TASK DETAILS –
In the records below, repeat word for word only the lines starting at the one that contains "Extract the words" and ending at the one that contains "Output the words spoken in this spectrogram.", pictures excluded.

LISTED ENTRIES –
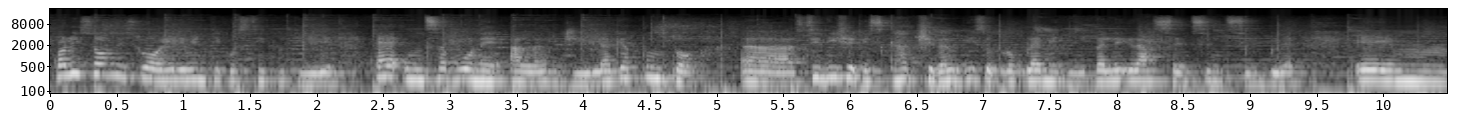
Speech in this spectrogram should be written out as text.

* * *

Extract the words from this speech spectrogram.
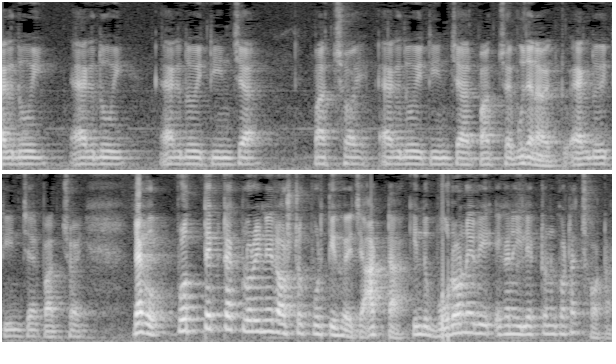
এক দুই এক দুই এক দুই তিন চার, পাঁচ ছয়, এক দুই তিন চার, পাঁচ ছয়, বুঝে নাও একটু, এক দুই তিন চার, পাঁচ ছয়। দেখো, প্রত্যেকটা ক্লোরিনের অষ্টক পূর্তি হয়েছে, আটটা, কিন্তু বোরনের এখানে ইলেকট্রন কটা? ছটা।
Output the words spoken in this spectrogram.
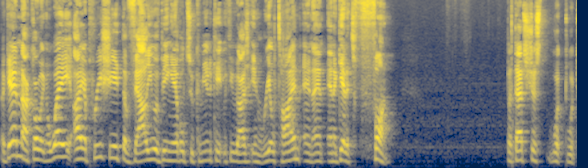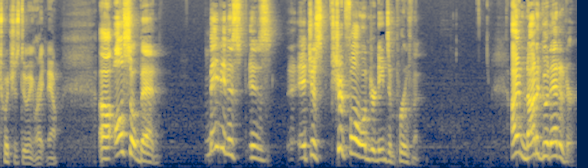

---

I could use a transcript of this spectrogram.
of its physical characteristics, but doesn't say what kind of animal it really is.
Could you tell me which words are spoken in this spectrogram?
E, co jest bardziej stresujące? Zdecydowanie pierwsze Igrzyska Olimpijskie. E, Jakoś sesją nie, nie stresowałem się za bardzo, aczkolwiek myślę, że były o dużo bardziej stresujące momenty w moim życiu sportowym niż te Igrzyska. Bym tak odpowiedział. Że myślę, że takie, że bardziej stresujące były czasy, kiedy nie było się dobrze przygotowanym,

ANSWER FOR THIS EXERCISE –
Extract the words from this speech spectrogram.
এক দুই এক দুই এক দুই তিন চার, পাঁচ ছয়, এক দুই তিন চার, পাঁচ ছয়, বুঝে নাও একটু, এক দুই তিন চার, পাঁচ ছয়। দেখো, প্রত্যেকটা ক্লোরিনের অষ্টক পূর্তি হয়েছে, আটটা, কিন্তু বোরনের এখানে ইলেকট্রন কটা? ছটা।
Output the words spoken in this spectrogram.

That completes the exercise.